    Posted by megan

    The reason you want to be let go is unemployment benefits. If you leave a job you are not eligible for them.

    Again most people are acting as if this guy did some wonderful thing, that he’s some kind of “working mans hero”. Well he’s obliviously not as he has asked for his job back or will be looking for another airline steward job. The problem for him is he’s not dealing with reality, who is going to hire this guy?

Aug 20, 2014
A man holds his hands up in the street after a standoff with police Monday, Aug. 18, 2014, during a protest for Michael Brown, who was killed by a police officer Aug. 9 in Ferguson, Mo. (AP)

A deep read on Ferguson, Missouri and what we’re seeing about race, class, hope and fear in America.

Aug 20, 2014
In this Oct. 21, 2013 file photo, a monarch butterfly lands on a confetti lantana plant in San Antonio. A half-century ago Monarch butterflies, tired, hungry and bursting to lay eggs, found plenty of nourishment flying across Texas. Native white-flowering balls of antelope milkweed covered grasslands, growing alongside nectar-filled wildflowers. But now, these orange-and-black winged butterflies find mostly buildings, manicured lawns and toxic, pesticide-filled plants. (AP)

This year’s monarch butterfly migration is the smallest ever recorded. We’ll ask why. It’s a big story. Plus: how climate change is creating new hybridized species.

Aug 19, 2014
Lara Russo, left, Cally Guasti, center, and Reese Werkhoven sit on a couch in their apartment in New Paltz, N.Y. on Thursday, May 15, 2014.  While their roommate story of $40,800 found in a couch made the news, other, weirder stories of unusual roommates are far more common. (AP)

From college dorms and summer camps to RVs and retirement hotels, what it’s like to share a room. True stories of roommates.

Aug 19, 2014
Police wait to advance after tear gas was used to disperse a crowd Sunday, Aug. 17, 2014, during a protest for Michael Brown, who was killed by a police officer last Saturday in Ferguson, Mo. (AP)

“War zones” in America. Local police departments with military grade equipment – how much is too much, and what it would take to de-militarize America’s police force.

On Point Blog
On Point Blog
Your (Weird? Wonderful? Wacky?) Roommate Stories
Tuesday, Aug 19, 2014

We asked, and you delivered: some of the best roommate stories from across our many listener input channels.

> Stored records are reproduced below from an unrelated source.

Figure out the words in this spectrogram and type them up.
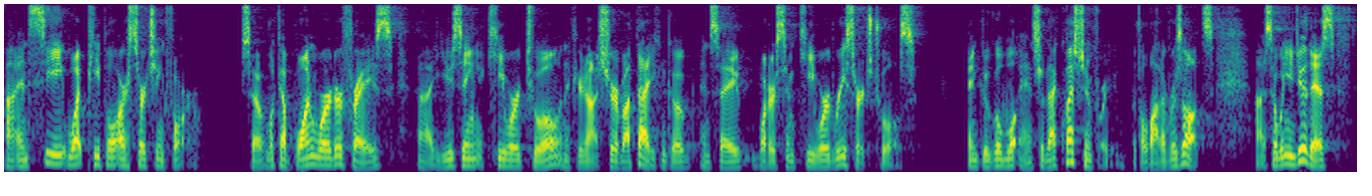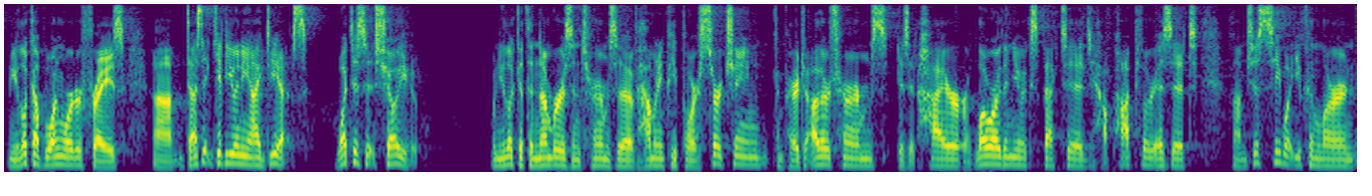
uh, and see what people are searching for. So look up one word or phrase uh, using a keyword tool. And if you're not sure about that, you can go and say, what are some keyword research tools? And Google will answer that question for you with a lot of results. Uh, so when you do this, when you look up one word or phrase, um, does it give you any ideas? What does it show you? When you look at the numbers in terms of how many people are searching compared to other terms, is it higher or lower than you expected? How popular is it? Um, just see what you can learn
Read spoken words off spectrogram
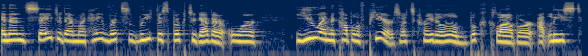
and then say to them like hey let's read this book together or you and a couple of peers let's create a little book club or at least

More »
1 Comment
Our Week In The Web (August 15, 2014)
Friday, Aug 15, 2014

On Pinterest, Thomas the Tank Engine and surprising population trends from around the country. Also, words on why we respond to your words, tweets and Facebook posts.

More »
Nickel Creek Plays Three Songs LIVE For On Point
Wednesday, Aug 13, 2014

Nickel Creek shares three live (well, mostly) tracks from their interview with On Point Radio.

More »